School students practise Niuean dances and songs in the lead-up to Polynesian festivals. Women keep alive the traditional skills of weaving and creating adornments, often experimenting with new materials such as plastic bread bags and nylon. In the arts, John Pule has established himself as both a writer and a printmaker – his novel The shark that ate the sun (1992) describes the journey, difficulties and bonds of a migrant Niuean family. And popular hip hop artist Che Fu draws heavily on his Niuean–Māori heritage for inspiration.
Niueans have a foot in two nations. Concerns for their island’s future and the survival of its language and culture are keenly felt, both by those in New Zealand and the one in fifteen who still live on Polynesia’s ‘rock’.
The New Zealand census figures listed here show the number of New Zealand residents born in Niue.
In the 2006 and 2013 censuses, people were asked to indicate the ethnic group or groups with which they identified.
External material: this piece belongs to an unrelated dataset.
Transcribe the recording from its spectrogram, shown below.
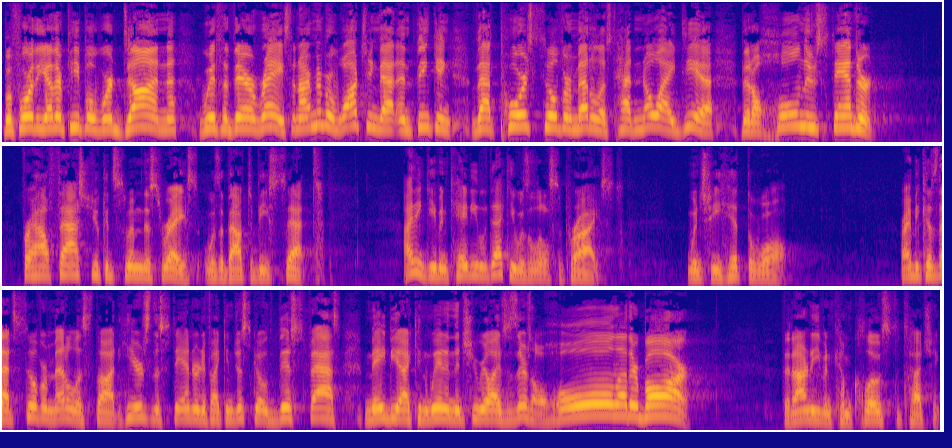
before the other people were done with their race. And I remember watching that and thinking that poor silver medalist had no idea that a whole new standard for how fast you could swim this race was about to be set. I think even Katie Ledecky was a little surprised when she hit the wall. Right? Because that silver medalist thought, here's the standard. If I can just go this fast, maybe I can win. And then she realizes there's a whole other bar that I don't even come close to touching.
The numbers include those who indicated more than one group.
Chapman, Terry, and others. Niue: a history of the island. Alofi: Government of Niue; Suva: Institute of Pacific Studies, University of the South Pacific, 1982.
Pointer, Margaret. Tagi tote e loto haaku/My heart is crying a little: Niue Island involvement in the great war, 1914-1918. Alofi: Government of Niue; Suva: Institute of Pacific Studies, University of the South Pacific, 2000.
Pule, John. The shark that ate the sun. Auckland: Penguin, 1992.
Scott, Dick. Would a good man die?: Niue Island, New Zealand and the late Mr Larsen. Auckland: Hodder & Stoughton/Southern Cross, 1993.